I thought about removing the 3 plastic feet, but could see what Erik just mentioned – that the stool would probably sink into the ground without them.
All in all, I'm pleased with te purchase as a good balance between weight, comfort and price. I won't take this on all trips – only the ones where I go with someone that likes to sit around the fire and talk a bit. It will be left at home on solo trips.Oct 11, 2011 at 6:24 pm #1789347
I just received RailRider's Adventure pants and I am completely impressed.
The fabric is thin, very cool but yet appears durable. Men's size large weigh 9.5 oz plus there is an attractive 1 oz removable belt.
They have pleats in the front so they look dressy enough for travel. There are no cargo pockets but they have very deep front pockets. There is a side zippered pocket for security. (I should have had these in Spain where I caught a pick-pocket in the act). The two rear pockets are also zippered.
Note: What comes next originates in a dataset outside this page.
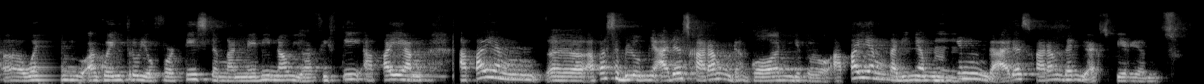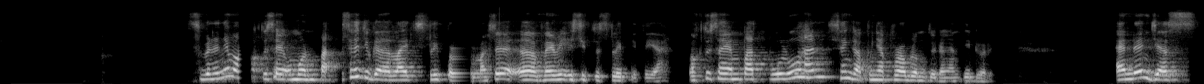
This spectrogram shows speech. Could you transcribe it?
uh, when you are going through your 40s dengan maybe now you are 50 apa yang apa yang uh, apa sebelumnya ada sekarang udah gone gitu loh apa yang tadinya hmm. mungkin nggak ada sekarang then you experience Sebenarnya waktu saya umur 4, saya juga light sleeper, maksudnya uh, very easy to sleep gitu ya. Waktu saya 40-an, saya nggak punya problem tuh dengan tidur. And then just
They are quite long, which is good for me, but a shorter person would probably take a hem in them. I haven't washed them yet to see if they dry overnight, but my bet is that they would. I will definitely order another pair of these in a different color. (They come in four colors.)Oct 11, 2011 at 8:31 am #1789124
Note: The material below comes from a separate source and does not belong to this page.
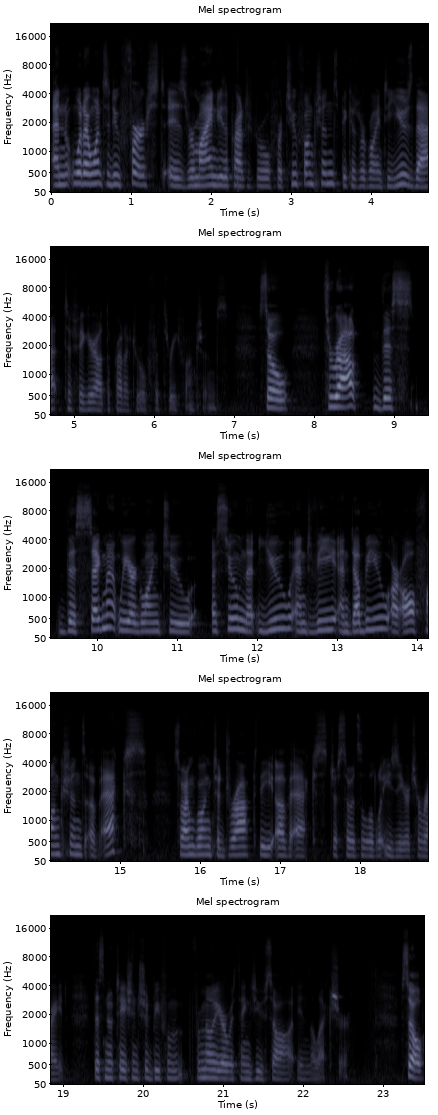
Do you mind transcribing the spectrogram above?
And what I want to do first is remind you the product rule for two functions because we're going to use that to figure out the product rule for three functions. So throughout this, this segment, we are going to assume that u and v and w are all functions of x, so I'm going to drop the of x just so it's a little easier to write. This notation should be fam familiar with things you saw in the lecture. So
I have to adit that scratch my head and wonder when I look at softshells. Here is my general take on the genre.
Softshells are not really waterproof, not really breathable, not really warm, and they weigh a lot.
Well, I guess that would get me kicked out of the softshell fan club.
I do wear a softshell (Polartec Powershield) when out for a day of cross-country skiing when it's too cold to rain.Oct 9, 2011 at 5:13 pm #1788560
My Thorofare pants in size large weigh 4.1 oz (and it is a very large, "large").
I can walk slowly through a stream, knee deep with moving water, stop in the middle to take a picture, and come out the other side with the pants bone dry. They are miracle pants. There is no other pants to compare, that I know of. I only wish I had bought a half-dozen pair or more!
It seems Rohan has discontinued those pants, as they do not show up in their catalog anymore.
I just ordered Railriders Adventure pants (about 10 oz) to see what they are like.
I have some Railriders shirts which I really like.Oct 9, 2011 at 5:06 pm #1788557
I much prefer the Tech Lite 140 because if fits like a regular tee shirt whereas the Icebreaker Atlas 150 fits like tights. Also, the Tech Lite is a softer fabric, at least to me. I have 1 Atlas 150 but I have 6 Tech Lites, all in different colors.Oct 9, 2011 at 1:36 am #1788295Oct 7, 2011 at 1:20 pm #1787804
P.M. sentOct 7, 2011 at 11:10 am #1787755
I have the same desire that I believe the OP does, and that is I want to sit at chair height. My legs are 60 years old each, and while I can still walk on them all day, they complain a lot when I have to get up off the ground, or nearly so. To me, that's more important than having a back.
So I am looking at REI's 3 legged stool. For my goals, it sounds like a better fit.
That stool, the Monarch, and the slinglite all weigh 18-19 ounces. Pretty much a tie there.Oct 7, 2011 at 3:37 am #1787640
Thanks for the headsup!Oct 6, 2011 at 5:22 pm #1787519
Do it NOW! While you're still single! You won't get that chance again. LOLOct 6, 2011 at 7:55 am #1787336
I bought a Gerry down parka back in the mid 1970's and used it as a ski jacket for many years. This was way before wp/b stuff was out there. At the time, Gerry was considered premium gear. I bought it at a Peter Glenn, a boutique ski shop.
I remember it seemed lighter than air at the time. He only reason I don't have it today, is that I gave it to my grown son, and he still uses it now!Oct 6, 2011 at 7:45 am #1787334
I don't use it on the tarps I've made and they are no worse for wear. I do sew a few inches of it on the edge at the tie-outs for reinforcement.
You would have to use 3/4" grossgain which weighs 1-1/3 grams per foot. So, that would add about 1.4 ounces to your tarp.